That Michael Moore site is just packed with information – I’ll have to revisit that when I have longer to spend there. At first I was thinking of a different Michael Moore…The Anna Pavord book is on my wish list – I really enjoyed her book The Tulip.I hope your spring arrives soon!
Thanks for participating in Garden Bloggers’ Bloom Day, even with your one flower. Your day will come!
Sissie bear – I too remember that lovely dry liver of days gone by – not to mention the smell of it cooking…
Hi Kate – What an interesting and pretty plant. The name liver lily was new to me and looking in my wildflower book, I see there is a white variety too. I wonder if they would grow around here. The leaves look unusual- almost rubbery. Plant lore is amazing to me. Oh yes, my little pond has frozen and thawed a number of times this spring. I think it is going to stay liquid now – I hope. Have a good Monday. Alyssa
Dear Kate- Thanks for that interesting bit of information. It was an eye opener.
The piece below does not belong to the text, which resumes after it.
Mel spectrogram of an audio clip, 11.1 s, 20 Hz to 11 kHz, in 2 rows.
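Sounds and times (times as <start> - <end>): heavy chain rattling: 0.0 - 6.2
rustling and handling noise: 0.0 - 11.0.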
Till now I believed that Herbal medicine or plant medicine have an exclusively Indian roots but thanks to your post, now I know, that it is certainly not so.
Dear Kate,How good to read that Spring has arrived at your garden too. I’m sorry to hear about your pc crash and loss of many pics.The liver lily has such a dainty little flower, hasn’t it? Very elegant and pretty. In Dutch it’s called liver flower, so we had the same idea about this little plant and what to use it for in medicine once upon a time.
Those are very pretty. I’ve never heard of them before. Thanks for sharing! Take care…
Wow you already have hepaticas blooming! I planted several last year but nary a sign of them. I guess they didn’t survive. 😦